Monday, February 25, 2008

Hair

Give me down to there hair
Shoulder length or longer hair
Here baby, there mama
Everywhere daddy daddy

Hair, hair, hair, hair
Grow it, show it
Long as I can grow it
My hair

I let it fly in the breeze
And get caught in the trees
Give a home for the fleas in my hair
A home for fleas
A hive for the buzzin' bees
A nest for birds
There ain't no words
For the beauty, the splendor, the wonder
Of my...

Hair, hair, hair, hair,
Grow it, show it
Long as I can grow it
My hair

--Hair; Hair the Musical

From the first time I saw the Beatles on Ed Sullivan in 1964, I pretty much knew I was going to grow my hair long. And by today's standards, the Beatle's hair wasn't really that long. But by the late 50s and early 60s standards they were scandalously shaggy.

Maybe it was also my own backlash reaction to my mother's do-it-at-home haircuts that inevitably led to me wanting my hair long. And perhaps my mother was tired of trying to even up her slips of the clippers. So my hair grew. I remember my Aunt Erma teasing me unmercifully about it, asking, "Who is this pretty little girl?"

That just strengthened my resolve. I spent most of my youth, adolescence and young adulthood with fairly long hair. At one point in the 90s, I am ashamed to say, I even had a ponytail.

With 50 less than a month away, I keep my hair (grateful that I've kept my hair) respectfully short. I do not want to be one of those middle-aged men who tries to hide from Father Time in the fashions of his youth. I don't wear my ear rings anymore, either. My tattoo is my only concession to rebellion. But I got that when I was 45, so I figure it is exempt from the stigma of a aging man not accepting his fate gracefully.

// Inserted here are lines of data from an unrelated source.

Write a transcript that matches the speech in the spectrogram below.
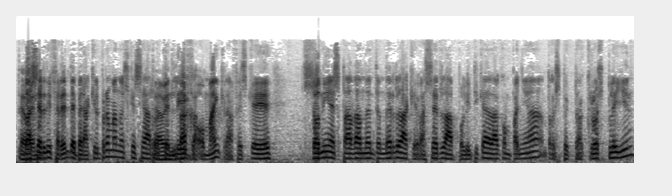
Te va a ser diferente. Pero aquí el problema no es que sea te Rocket League o Minecraft, es que Sony está dando a entender la que va a ser la política de la compañía respecto a crossplaying,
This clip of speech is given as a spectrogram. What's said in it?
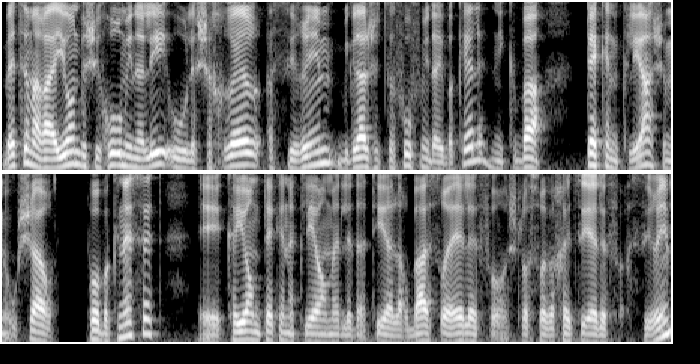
בעצם הרעיון בשחרור מינהלי הוא לשחרר אסירים בגלל שצפוף מדי בכלא, נקבע תקן כליאה שמאושר פה בכנסת, אה, כיום תקן הכליאה עומד לדעתי על 14,000 או 13,500 אסירים,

But part of me misses my flowing locks. I miss my face framed by free range hair. I miss bandanas and headbands. I even miss the constant brushing the hair out of my face. Maybe it is the silver that has strangled the once brown strands and feeds the longing. Or maybe it is the Samson in me longing for that symbol of strength that maturity has robbed from me.

Who knows? Someday, maybe when I'm staring at 60 and more aged than middle aged I'll let the hair grow again (provided I am still blessed with it). Cause no matter how you cut it, there really ain't no words for the beauty, the splendor and the wonder of my hair.

5 comments:

Blazngfyre said...

I'll be 40 in 6 months and my hair is down to my waist.
It has never been this long in my life, and I LOVE IT!

I say .... GROW IT! :D

Tim ID said...

Blazngfyre,
Hair today, gone tomorrow. :)

R. said...

As my hair gets thinner on top I notice that things are growing quite well closer to the ground.

Fortunately, I don't wear shorts. I hope not to need them at some point. With luck, any indecency will be fully obscured from public notice and I can stroll around as God intended without harassment or sunburn.

Tim ID said...

R.
TMI

Mikey said...

There was a time when my hair was past my shoulders. But the more it thinned on top, the stupider it began to look. Is there anything sadder than a bald man with a pony tail?
Someone once said "I'm not getting older, I'm getting better". To whoever said that I say... lick me.
Betty Davis said it best when she said "Getting old ain't for sissies".
Amen to that, sister. And I miss my hair.